In an exuberant video update on HB 89, Antidiscrimination Act Amendments, bill sponsor Christine Johnson explained that House Business and Labor Committee Chair Stephen D. Clark, R-Provo, asked that the bill be held until an interim session of the legislature rather than decided upon in this session.
"House Bill 89 was brought back to committee, not for discussion, but to decide bhow to proceed," Johnson said in the video statement. "It was recognized by committee members that there is such a huge learning curve in understanding the gay, lesbian, bisexual and transgender community, and particularly the transgender community."
"For many community members, meeting Ariana [Losco] was the first time they have ever had a transgender person sit in front of them and offer testimony," Johnson continued. Losco was one of three people who spoke in favor of the bill when it came before the committee Jan. 26. She has been fired from her job as a health care worker after agreeing to an interview with the Associated Press about her treatment at Rocky Mountain Health Care, a nursing home in Tooele.
"Many of the committee members approached me outside of the committee and said, 'We have som many questions,'" continued Johnson. "Because of this, Rep. Clark has asked that H89 be sent to interim for further study."
"This is tremendous. In fact, I don't think we could ask for a better outcome," she said.
Indeed, most believed that a Utah "ENDA" bill would take ten years or more to get past the legislature, based on how long it took to pass hate crime legislation, albeit without specific gay and lesbian protection.

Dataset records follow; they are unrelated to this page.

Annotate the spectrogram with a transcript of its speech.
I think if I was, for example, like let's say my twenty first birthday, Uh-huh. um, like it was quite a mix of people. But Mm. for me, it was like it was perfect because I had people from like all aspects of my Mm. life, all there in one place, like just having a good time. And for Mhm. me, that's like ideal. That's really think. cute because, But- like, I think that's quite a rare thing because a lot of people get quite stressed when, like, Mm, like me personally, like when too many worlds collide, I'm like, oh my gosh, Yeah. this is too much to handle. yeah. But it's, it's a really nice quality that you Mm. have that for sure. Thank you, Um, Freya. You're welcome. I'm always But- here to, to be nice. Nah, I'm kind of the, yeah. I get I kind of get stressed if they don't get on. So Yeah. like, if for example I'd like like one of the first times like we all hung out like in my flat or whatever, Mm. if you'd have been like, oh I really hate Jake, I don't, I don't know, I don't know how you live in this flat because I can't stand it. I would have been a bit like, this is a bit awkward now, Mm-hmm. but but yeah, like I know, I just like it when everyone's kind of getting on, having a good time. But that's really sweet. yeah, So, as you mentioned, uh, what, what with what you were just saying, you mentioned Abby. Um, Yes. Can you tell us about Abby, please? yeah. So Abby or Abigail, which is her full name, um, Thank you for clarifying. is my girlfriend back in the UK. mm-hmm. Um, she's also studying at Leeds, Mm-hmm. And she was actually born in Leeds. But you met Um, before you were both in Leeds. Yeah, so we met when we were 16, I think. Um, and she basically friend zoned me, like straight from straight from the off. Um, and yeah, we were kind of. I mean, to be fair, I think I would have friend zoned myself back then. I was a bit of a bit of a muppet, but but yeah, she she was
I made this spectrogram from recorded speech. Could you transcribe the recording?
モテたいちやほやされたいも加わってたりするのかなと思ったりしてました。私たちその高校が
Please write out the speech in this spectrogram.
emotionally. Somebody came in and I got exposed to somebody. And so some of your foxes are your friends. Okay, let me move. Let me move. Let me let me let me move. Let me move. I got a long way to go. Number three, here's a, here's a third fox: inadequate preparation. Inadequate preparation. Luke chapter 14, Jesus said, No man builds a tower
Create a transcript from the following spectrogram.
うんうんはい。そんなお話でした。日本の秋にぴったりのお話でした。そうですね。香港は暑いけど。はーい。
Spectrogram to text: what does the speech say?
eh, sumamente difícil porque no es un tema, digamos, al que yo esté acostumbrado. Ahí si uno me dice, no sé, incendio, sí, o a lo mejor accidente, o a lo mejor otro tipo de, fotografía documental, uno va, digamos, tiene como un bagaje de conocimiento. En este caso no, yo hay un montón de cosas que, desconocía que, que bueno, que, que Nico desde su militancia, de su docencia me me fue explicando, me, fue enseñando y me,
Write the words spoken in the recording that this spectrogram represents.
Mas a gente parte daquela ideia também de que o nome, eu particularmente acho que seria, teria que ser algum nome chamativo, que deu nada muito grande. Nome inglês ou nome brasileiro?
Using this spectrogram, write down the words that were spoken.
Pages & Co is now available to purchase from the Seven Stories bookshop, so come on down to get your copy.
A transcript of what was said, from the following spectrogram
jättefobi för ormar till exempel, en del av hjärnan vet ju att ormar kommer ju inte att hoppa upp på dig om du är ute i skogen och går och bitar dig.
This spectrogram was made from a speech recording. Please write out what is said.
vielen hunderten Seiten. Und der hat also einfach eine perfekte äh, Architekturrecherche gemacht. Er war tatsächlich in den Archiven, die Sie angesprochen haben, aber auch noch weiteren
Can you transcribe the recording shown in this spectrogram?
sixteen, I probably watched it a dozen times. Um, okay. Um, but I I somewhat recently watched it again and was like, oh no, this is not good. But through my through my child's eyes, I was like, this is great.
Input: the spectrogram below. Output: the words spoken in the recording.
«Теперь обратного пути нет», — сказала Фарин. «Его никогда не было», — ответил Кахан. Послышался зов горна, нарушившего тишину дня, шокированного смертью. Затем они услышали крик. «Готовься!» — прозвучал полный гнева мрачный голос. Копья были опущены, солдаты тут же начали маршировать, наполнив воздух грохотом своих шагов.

Conventional wisdom held that the bill would fail outright in the committee and never se a flor vote.
"It's one thing to try to pass a bill without educating the committee and the community at large," said Johnson. "It's something else to help people understand how discrimination impacts our community and the community at large."

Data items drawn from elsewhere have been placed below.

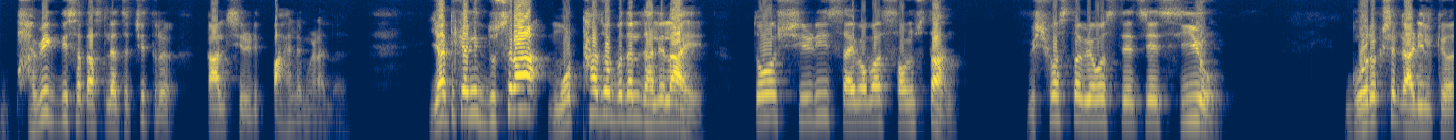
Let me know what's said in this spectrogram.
भाविक दिसत असल्याचं चित्र काल शिर्डीत पाहायला मिळालं. या ठिकाणी दुसरा मोठा जो बदल झालेला आहे तो शिर्डी साईबाबा संस्थान विश्वस्त व्यवस्थेचे सीईओ गोरक्ष गाडीलकर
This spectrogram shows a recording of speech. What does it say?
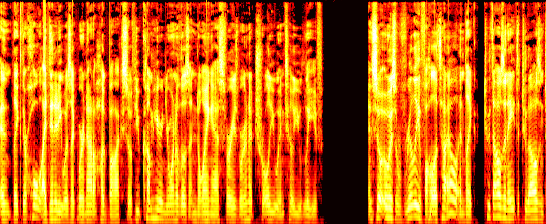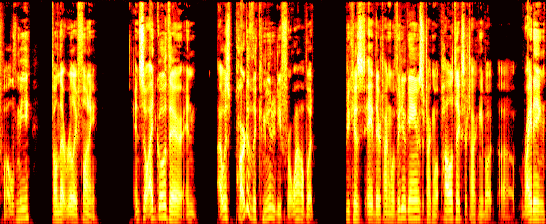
And like their whole identity was like we're not a hug box, so if you come here and you're one of those annoying ass furries, we're gonna troll you until you leave. And so it was really volatile, and like 2008 to 2012 me found that really funny. And so I'd go there, and I was part of the community for a while, but because hey, they're talking about video games, they're talking about politics, they're talking about uh, writing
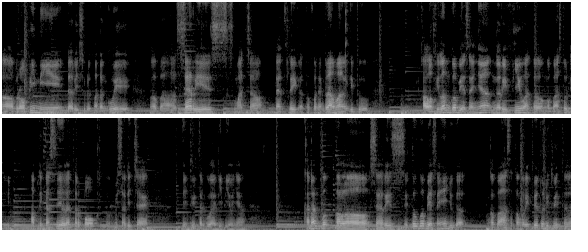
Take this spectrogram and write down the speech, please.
uh, beropini dari sudut pandang gue ngebahas series semacam Netflix atau Korean drama gitu kalau film gue biasanya nge-review atau ngebahas tuh di aplikasi Letterboxd gitu. bisa dicek di Twitter gue di bionya. Karena gua, kalau series itu gue biasanya juga ngebahas atau nge-review tuh di Twitter.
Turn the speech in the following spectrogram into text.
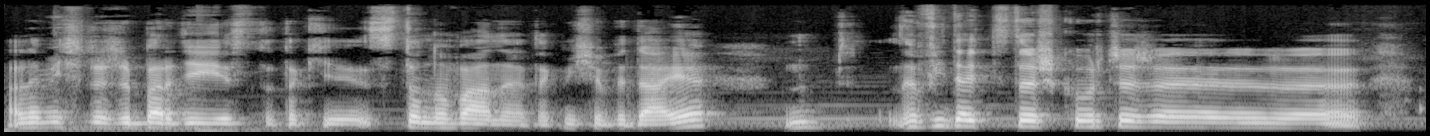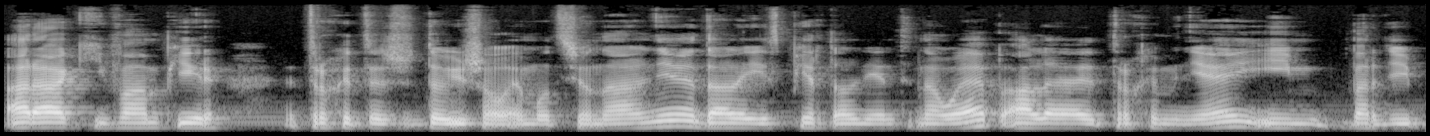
ale myślę, że bardziej jest to takie stonowane, tak mi się wydaje. No, no widać też, kurczę, że, że Araki, Vampir trochę też dojrzał emocjonalnie, dalej jest pierdolnięty na web, ale trochę mniej i bardziej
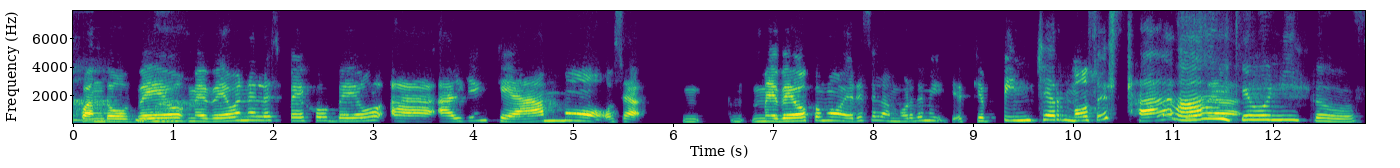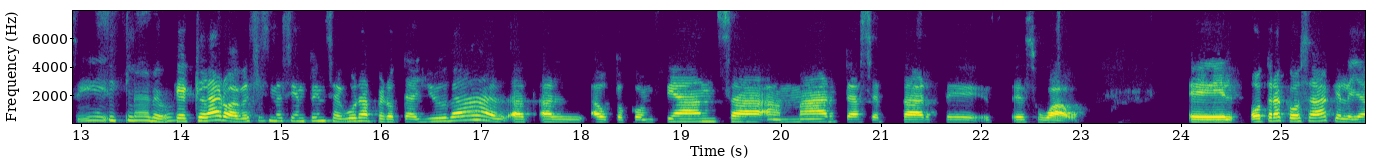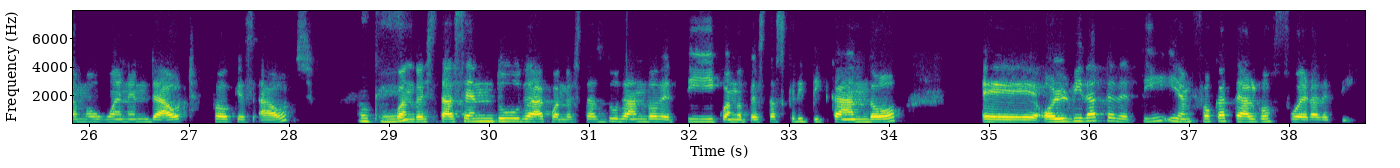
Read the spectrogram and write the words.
cuando veo, me veo en el espejo, veo a alguien que amo, o sea, me veo como eres el amor de mi, qué pinche hermosa estás. Ay, qué bonito. Sí, sí, claro. Que claro, a veces me siento insegura, pero te ayuda al, autoconfianza, a amarte, aceptarte, es, wow. otra cosa que le llamo when in doubt, focus out. Okay. Cuando estás en duda, cuando estás dudando de ti, cuando te estás criticando, eh, olvídate de ti y enfócate algo fuera de ti.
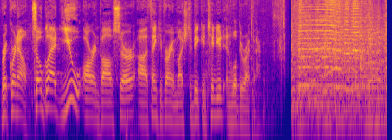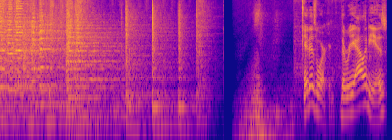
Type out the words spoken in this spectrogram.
Rick Grenell, so glad you are involved, sir. Uh, thank you very much. To be continued, and we'll be right back. It is working. The reality is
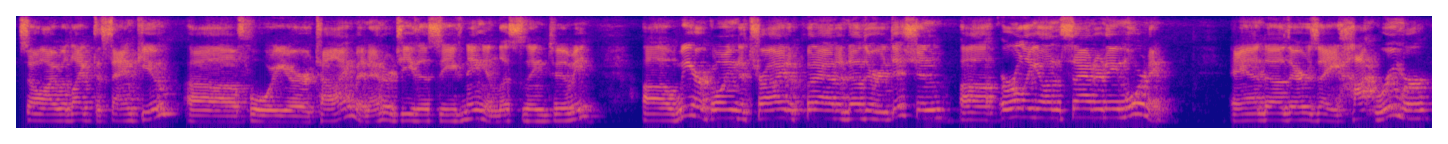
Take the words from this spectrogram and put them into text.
So I would like to thank you uh, for your time and energy this evening and listening to me. Uh, we are going to try to put out another edition uh, early on Saturday morning. And uh, there's a hot rumor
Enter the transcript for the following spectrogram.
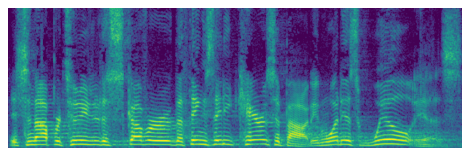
It's an opportunity to discover the things that He cares about and what His will is.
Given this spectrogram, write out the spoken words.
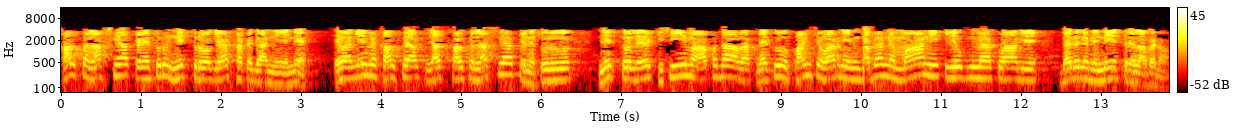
කල්ප ලක්ෂයක් වෙනතුරු නිත් රෝගයක් හටගන්නේ නැහැ. ඒ වගේම කල්පයක් යත් කල්ප ලක්ෂයක් වෙනතුරු නෙත්වල කිසිම ආපදාවක් නැතුව පංච වර්ණයෙන් බබලන මානික යොග්නිමක් වාගේ බදලන නේත්‍ර ලබනවා.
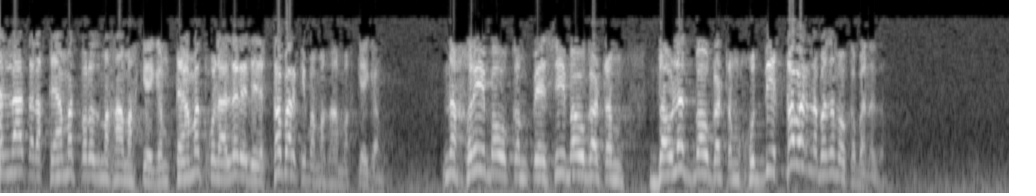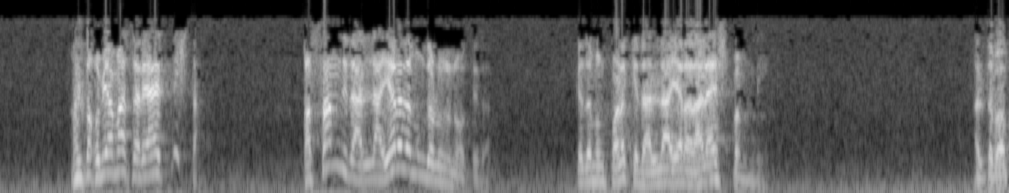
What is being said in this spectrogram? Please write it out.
الله تعالی قیامت پر ورځ مخامخ کېږم قیامت خلا لري دی قبر کې به مخامخ کېږم نه خري به وکم پیسې به وګټم دولت به وګټم خود دې قبر له بزم وکم نه ځم هلته خو بیا ما سره آیت نشته قسم دې د الله یره د موږ دلونو نوته ده کله موږ پړه کې د الله یره را لایس پم نه التباب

Johnson went on to ask that people contact the committee members and thank them for understanding that the issue is complex and "hugely important."

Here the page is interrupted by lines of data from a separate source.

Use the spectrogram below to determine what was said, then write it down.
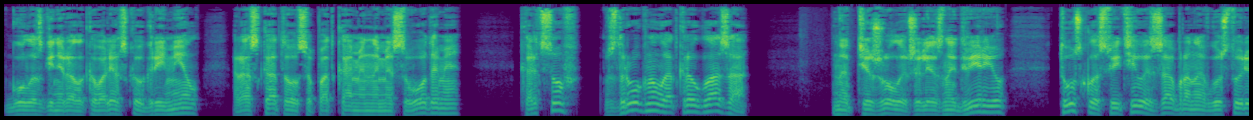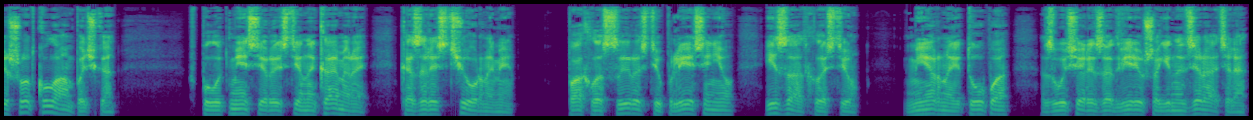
Голос генерала Ковалевского гремел, раскатывался под каменными сводами. Кольцов вздрогнул и открыл глаза. Над тяжелой железной дверью тускло светилась забранная в густую решетку лампочка. В полутьме серые стены камеры казались черными. Пахло сыростью, плесенью и затхлостью. Мерно и тупо звучали за дверью шаги надзирателя.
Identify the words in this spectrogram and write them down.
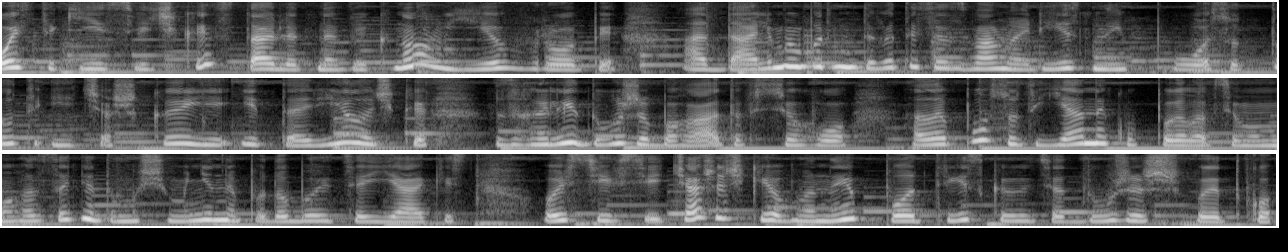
Ось такі свічки ставлять на вікно в Європі. А далі ми будемо дивитися з вами різний посуд. Тут і чашки є, і тарілочки, взагалі дуже багато всього. Але посуд я не купила в цьому магазині, тому що мені не подобається якість. Ось ці всі чашечки вони потріскаються дуже швидко.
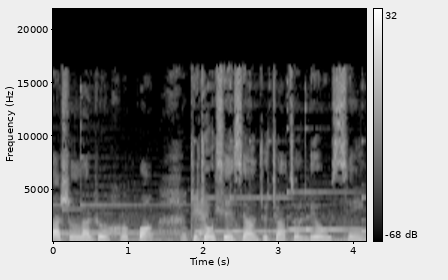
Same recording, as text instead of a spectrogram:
发生了热和光，这种现象就叫做流星。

"Rather than deal with such an important issue as a 20-minute agenda item, committee leadership expressed the desire to learn more about the discrimination faced by members of’s lesbian, gay, bisexual and transgender community," Equality Utah Executive Director Mike Thompson wrote in a statement after the decision. "We believe committee members were moved by Ariana Losco’s courageous testimony. Ariana’s testimony may very well have been the first experience committee members had with a transgender person. As a result, the first step toward breaking down the barriers of stereotypes may have been taken."